But according to Putin, these purported actions by the United States and NATO have forced Russia to defend itself against military encroachment; Moscow had “no other choice,” he claims, but to invade Ukraine to forestall it from joining NATO, even though the organization was not going to admit the country. On July 7, 2022, Putin told Russian parliamentary leaders that the war in Ukraine was unleashed by “the collective West,” which was trying to contain Russia and “impose its new world order on the rest of the world.”
The more that Russia tries to erase the Ukrainian national identity, the stronger it becomes.
But Putin also plays up Russia’s imperial role. At a June 9, 2022, Moscow conference, Putin told young Russian entrepreneurs that Ukraine is a “colony,” not a sovereign country. He likened himself to Peter the Great, who waged “the Great Northern War” for 21 years against Sweden—“returning and reinforcing” control over land that was part of Russia. This explanation also echoes what Putin told U.S. President George Bush at the April 2008 NATO summit in Bucharest: “Ukraine is not a real country.”

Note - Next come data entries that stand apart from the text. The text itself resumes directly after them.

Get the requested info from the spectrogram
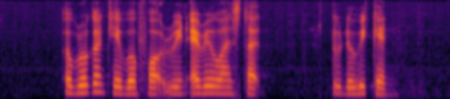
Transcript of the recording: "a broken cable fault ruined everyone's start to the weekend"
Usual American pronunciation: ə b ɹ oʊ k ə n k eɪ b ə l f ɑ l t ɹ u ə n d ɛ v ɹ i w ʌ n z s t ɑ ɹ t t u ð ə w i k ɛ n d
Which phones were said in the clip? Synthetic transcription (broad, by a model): ə b ɹ oʊ k ə n k eɪ b ə l f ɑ t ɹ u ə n ɛ v ɹ i w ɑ n s t ɑ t t u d ə w i k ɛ n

The United States was, of course, once a colony of Great Britain. So were Australia, Canada, India, Ireland, and numerous other states that have been independent and sovereign for decades. That does not make them British or give the United Kingdom a contemporary claim to exert control over their destinies, even though many of these countries have English as their first or second language. Yet Putin insists that Ukraine’s Russian speakers are all Moscow’s subjects and that, globally, all Russian speakers are part of the “Russian world,” with special ties to the motherland.
In Ukraine, however, his push has backfired. Since February 24, 2022, Putin’s insistence that Ukrainians who speak Russian are Russians has, on the contrary, helped to forge a new national identity in Ukraine centered on the Ukrainian language. The more that Putin tries to erase the Ukrainian national identity with bombs and artillery shells, the stronger it becomes.
Ukraine and Ukrainians have a complicated history. Empires have come and gone, and borders have changed for centuries, so the people living on modern Ukrainian territory have fluid, compound identities. But Ukraine has been an independent state since 1991, and Putin is genuinely aggrieved that Ukrainians insist on their own statehood and civic identity.
Take Putin’s frequent references to World War II. Since 2011, Putin has enshrined the “Great Fatherland War” as the seminal event for modern Russia. He has strictly enforced official narratives about the conflict. He has also portrayed his current operation as its successor; in Putin’s telling, the invasion of Ukraine is designed to liberate the country from Nazis. But for Putin, Ukrainians are Nazis not because they follow the precepts of Adolf Hitler or espouse national socialism. They are Nazis because they are “zealous nationalists”—akin to the controversial World War II–era Ukrainian partisan Stepan Bandera, who fought with the Germans against Soviet forces. They are Nazis because they refuse to admit they are Russians.
Putin’s conjuring of Ukrainian Nazis has gained ...